Speaking for myself I have been withholding any financial or other support from the federal NDP since last year because I simply could not accept the way in which the federal party has treated Erin Weir. I live in Ontario and would very much like to support my provincial party. I think Andrea Horwath and her team are doing critically important work in opposition to Doug Ford's government. But I feel I cannot renew my membership at this time because it would also involve at least implicitly supporting the federal party. I realize this is a much smaller and more personal point of difference than either Quebec sovereignty or the TMX pipeline but I think it speaks to Sean's broader point that there really isn't a good reason to compel common membership in both parties when a lot of people may have their own reasons to want to join one but not the other.

Sean in Ottawa

robbie_dee wrote:

I'm reposting Sean in Ottawa's comment from another thread here because I think it deserves broader discussion.

Sean in Ottawa wrote:

The principle is really a bad one. The jurisdictions are different. It works both ways. In some cases people way want to join the provincial NDP and not the federal one and other they may be upset at an NDP provincial government and still want to be part of the federal NDP. Since the leadership is not connected and does not have a common set of postitions, how can the membership be connected. This policy is actually quite insulting to both federal and provincial members. The provincial AND the federal NDP both lose as each offers the other a reason why some of their supporters cannot participate, This weakens both.

The policy is based on a completely false concept of a single movement.

I agree with Sean. I would add that I think it is particularly unfair to allow for separate memberships in only one jurisdiction, Quebec, simply because the Party is trying to avoid getting pinned down on the national question, while joint membership remains required in all other jurisdictions despite what may be similarly compelling policy differences between the federal and provincial parties (e.g. the Federal and B.C. NDP's feud with the Alberta NDP over the extent to which the latter province may appropriately exploit its oil resources).

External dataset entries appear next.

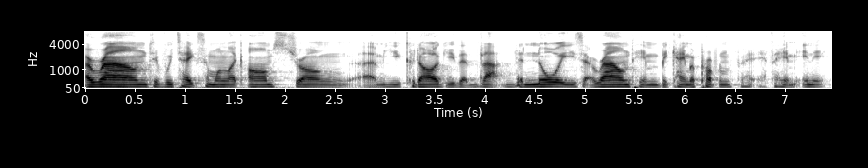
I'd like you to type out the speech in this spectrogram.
around. If we take someone like Armstrong, um, you could argue that, that the noise around him became a problem for, for him in it,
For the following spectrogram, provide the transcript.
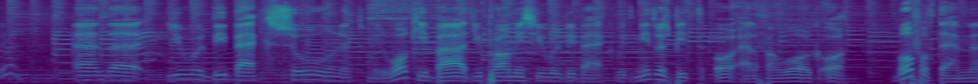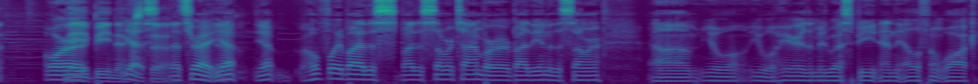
good. And uh, you will be back soon to Milwaukee, but you promise you will be back with Midwest Beat or Elephant Walk or both of them. Or Maybe next, Yes, uh, that's right. yeah. Yep, yep. Hopefully by this by this summertime or by the end of the summer, um, you will you will hear the Midwest Beat and the Elephant Walk,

Speaking for myself I have been withholding any financial or other support from the federal NDP since last year because I simply could not accept the way in which the federal party has treated Erin Weir. I live in Ontario and would very much like to support my provincial party. I think Andrea Horwath and her team are doing critically important work in opposition to Doug Ford's government. But I feel I cannot renew my membership at this time because it would also involve at least implicitly supporting the federal party. I realize this is a much smaller and more personal point of difference than either Quebec sovereignty or the TMX pipeline but I think it speaks to Sean's broader point that there really isn't a good reason to compel common membership in both parties when a lot of people may have their own reasons to want to join one but not the other.

I understand and agree with your entire point. I also think that this is against the interest of both the federal and provincial parties.

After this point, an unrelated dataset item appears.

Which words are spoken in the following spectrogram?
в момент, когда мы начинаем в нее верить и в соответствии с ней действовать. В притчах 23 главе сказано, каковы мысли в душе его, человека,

It is based on a false reality of a common movement where there either is not one or should not be one given that the leadership of the parties are not responsible to each other.

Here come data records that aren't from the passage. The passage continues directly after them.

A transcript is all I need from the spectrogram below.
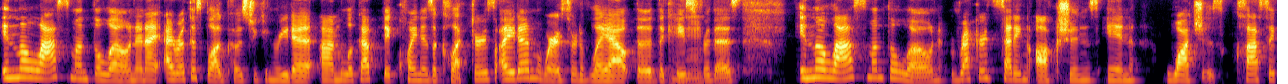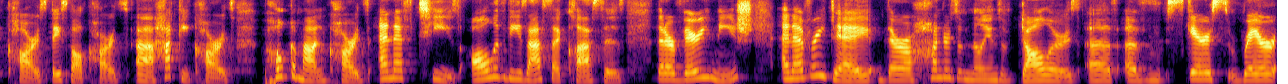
In the last month alone, and I, I wrote this blog post, you can read it. Um, look up Bitcoin as a collector's item, where I sort of lay out the, the case mm-hmm. for this. In the last month alone, record setting auctions in watches, classic cars, baseball cards, uh, hockey cards, Pokemon cards, NFTs, all of these asset classes that are very niche. And every day there are hundreds of millions of dollars of, of scarce, rare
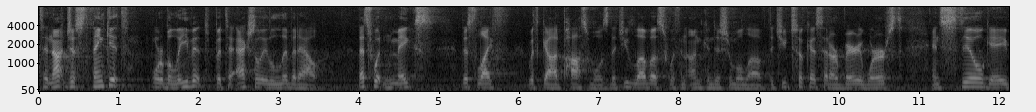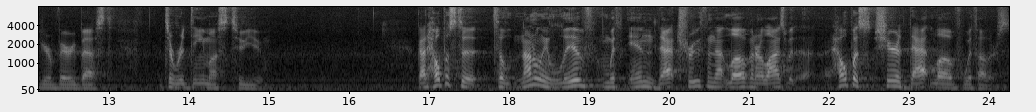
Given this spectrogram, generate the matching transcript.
To not just think it or believe it, but to actually live it out. That's what makes this life with God possible, is that you love us with an unconditional love, that you took us at our very worst and still gave your very best to redeem us to you. God, help us to, to not only live within that truth and that love in our lives, but help us share that love with others.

Ken Burch Ken Burch's picture

Definitely time for the joint membership requirement to go.  It serves no valid purpose any longer and costs the NDP a lot of memberships it could otherwise get at either the federal or provincial level.

Left Turn Left Turn's picture

Ken Burch wrote:

Definitely time for the joint membership requirement to go.  It serves no valid purpose any longer and costs the NDP a lot of memberships it could otherwise get at either the federal or provincial level.

The joint membership requirement serves the interest of party hacks who want to prevent the establishment of a rival party at either the federal level or in any of the provinces. The joint membership requirement makes it illegal for folks who are unwilling to give up their federal NDP membership, to give up their provincial membership to join a different political party, or vice versa.